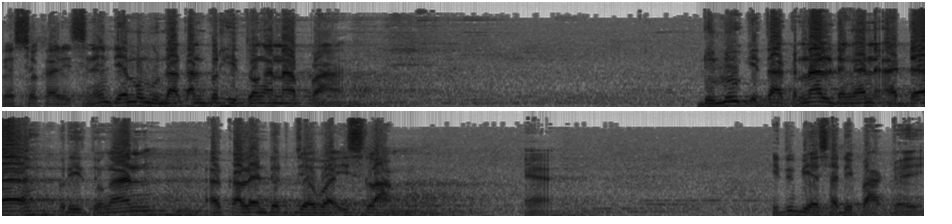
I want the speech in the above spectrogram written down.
besok hari Senin? Dia menggunakan perhitungan apa dulu kita kenal dengan ada perhitungan uh, kalender Jawa Islam ya. Itu biasa dipakai.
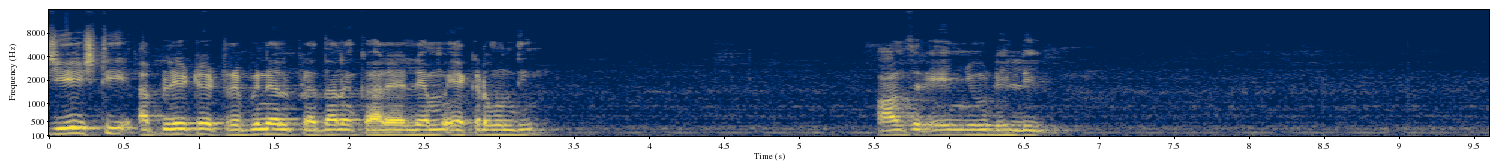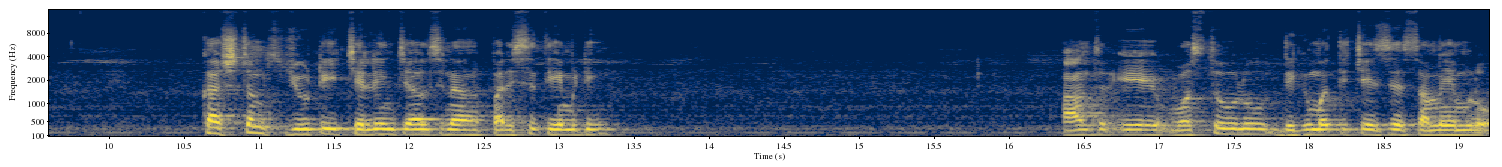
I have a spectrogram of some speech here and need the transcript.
GST appellated tribunal ప్రధాన కార్యాలయం ఎక్కడ ఉంది? Answer A New Delhi customs duty చెల్లించాల్సిన పరిస్థితి ఏమిటి? ఆన్సర్ ఏ వస్తువులు దిగుమతి చేసే సమయంలో.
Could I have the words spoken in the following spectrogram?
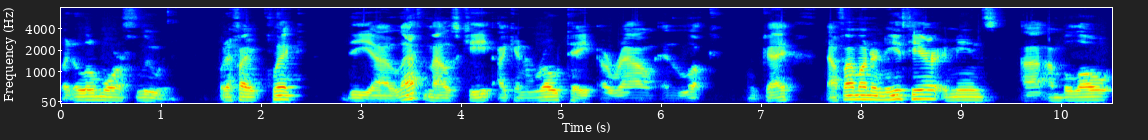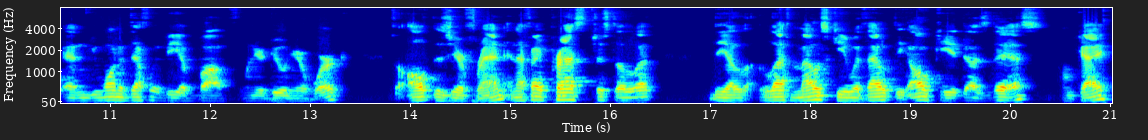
but a little more fluid. But if I click the uh, left mouse key, I can rotate around and look. Okay. Now, if I'm underneath here, it means uh, I'm below, and you want to definitely be above when you're doing your work. So Alt is your friend. And if I press just the left the uh, left mouse key without the Alt key, it does this okay?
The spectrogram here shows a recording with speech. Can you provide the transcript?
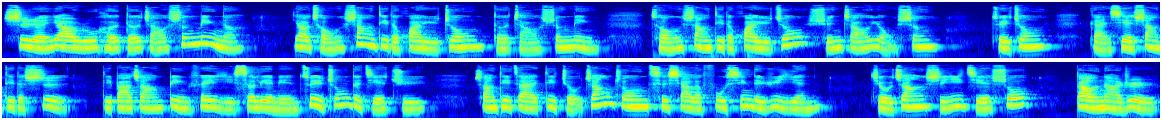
世人要如何得着生命呢？要从上帝的话语中得着生命，从上帝的话语中寻找永生。最终，感谢上帝的事，第八章并非以色列民最终的结局。上帝在第九章中赐下了复兴的预言。九章十一节说：“到那日，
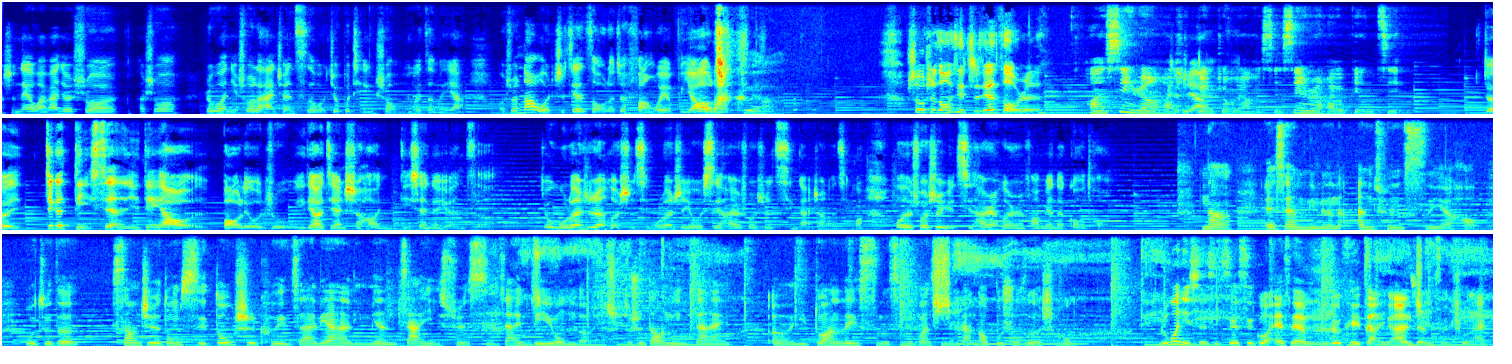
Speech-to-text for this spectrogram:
当时那个玩伴就说：“他说，如果你说了安全词，我就不停手，你会怎么样？”我说：“那我直接走了，这房我也不要了。对啊，收拾东西直接走人。好像信任还是更重要一些，信任还有边界。对，这个底线一定要保留住，一定要坚持好你底线跟原则。就无论是任何事情，无论是游戏还是说是情感上的情况，或者说是与其他任何人方面的沟通。那 S M 里面的安全词也好，我觉得像这些东西都是可以在恋爱里面加以学习、加以利用的。就是当你在呃一段类似的亲密关系里面感到不舒服的时候，如果你学习学习过 S M，你就可以讲一个安全词出来。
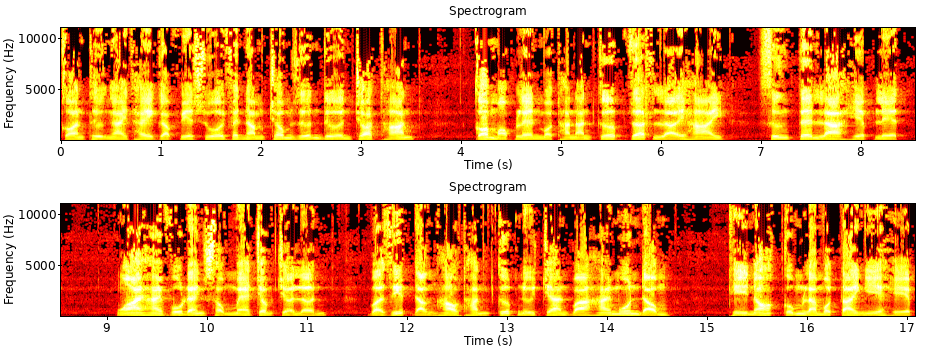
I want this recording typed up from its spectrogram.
còn từ ngày thầy gặp việc suối phải nằm trong dưỡng đường chót thán, có mọc lên một thằng ăn cướp rất lợi hại, xưng tên là hiệp liệt. Ngoài hai vụ đánh sòng me trong chợ lớn và giết đặng háo thánh cướp nữ trang và hai muôn đồng, thì nó cũng là một tay nghĩa hiệp.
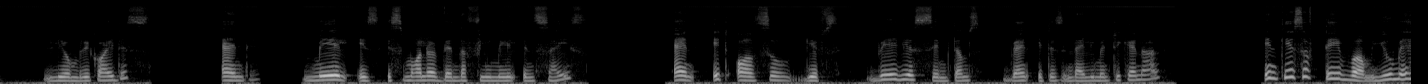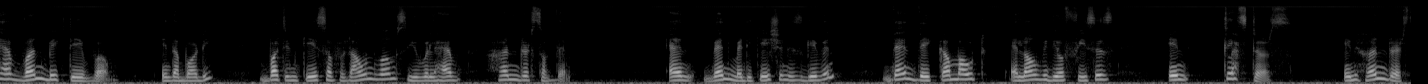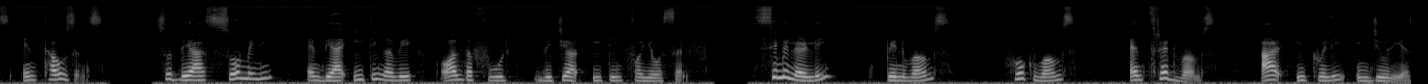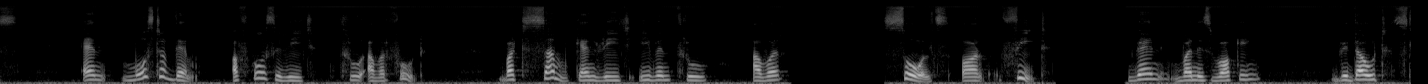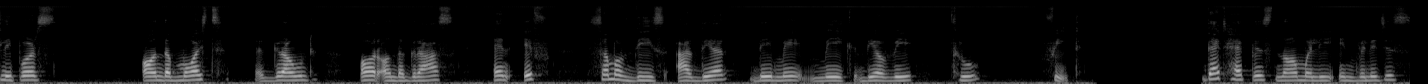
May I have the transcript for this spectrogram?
lumbricoides and male is smaller than the female in size and it also gives various symptoms when it is in the alimentary canal. In case of tapeworm, you may have one big tapeworm in the body, but in case of roundworms, you will have hundreds of them. And when medication is given, then they come out along with your feces in clusters, in hundreds, in thousands. So, they are so many and they are eating away all the food which you are eating for yourself. Similarly, pinworms, hookworms and threadworms are equally injurious and most of them of course reach through our food. but some can reach even through our soles or feet. When one is walking without slippers on the moist ground or on the grass and if some of these are there they may make their way through feet. That happens normally in villages,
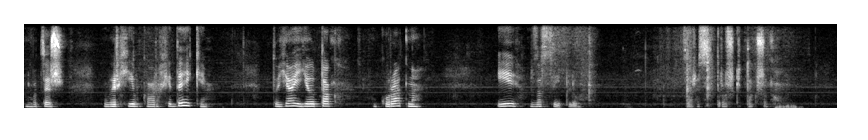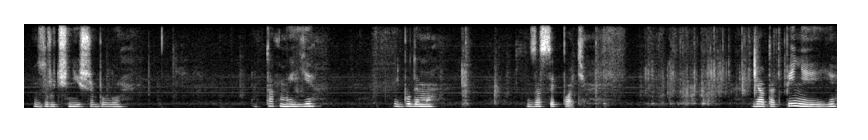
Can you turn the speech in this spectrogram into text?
бо це ж верхівка орхідейки, то я її отак акуратно і засиплю. Зараз трошки так, щоб зручніше було. Так ми її будемо засипати. Я так піні її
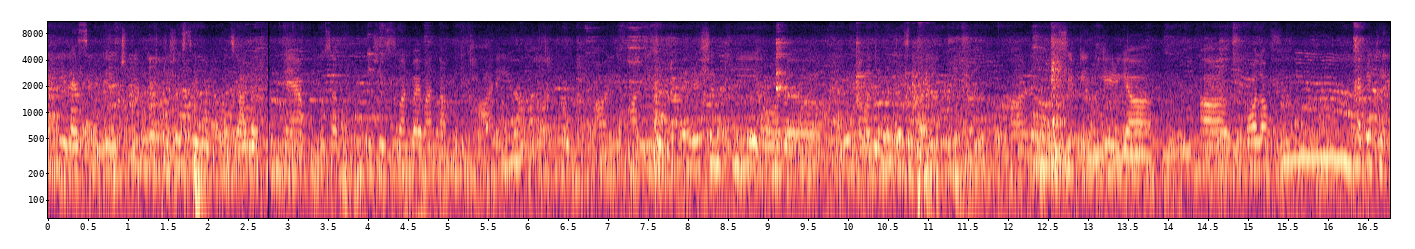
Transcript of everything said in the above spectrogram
की रेसिपी चिकन की डिशेस थी वो बहुत ज़्यादा थी। मैं आपको सब डिशेस वन बाय वन आपको दिखा रही हूँ। और यहाँ की जो डेकोरेशन थी और बहुत ज़बरदस्त ऑल ऑफ़ एवरीथिंग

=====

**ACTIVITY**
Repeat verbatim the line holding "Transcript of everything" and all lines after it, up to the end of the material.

**TASK RESPONSE**
Transcript of everything said in the above spectrogram
की रेसिपी चिकन की डिशेस थी वो बहुत ज़्यादा थी। मैं आपको सब डिशेस वन बाय वन आपको दिखा रही हूँ। और यहाँ की जो डेकोरेशन थी और बहुत ज़बरदस्त ऑल ऑफ़ एवरीथिंग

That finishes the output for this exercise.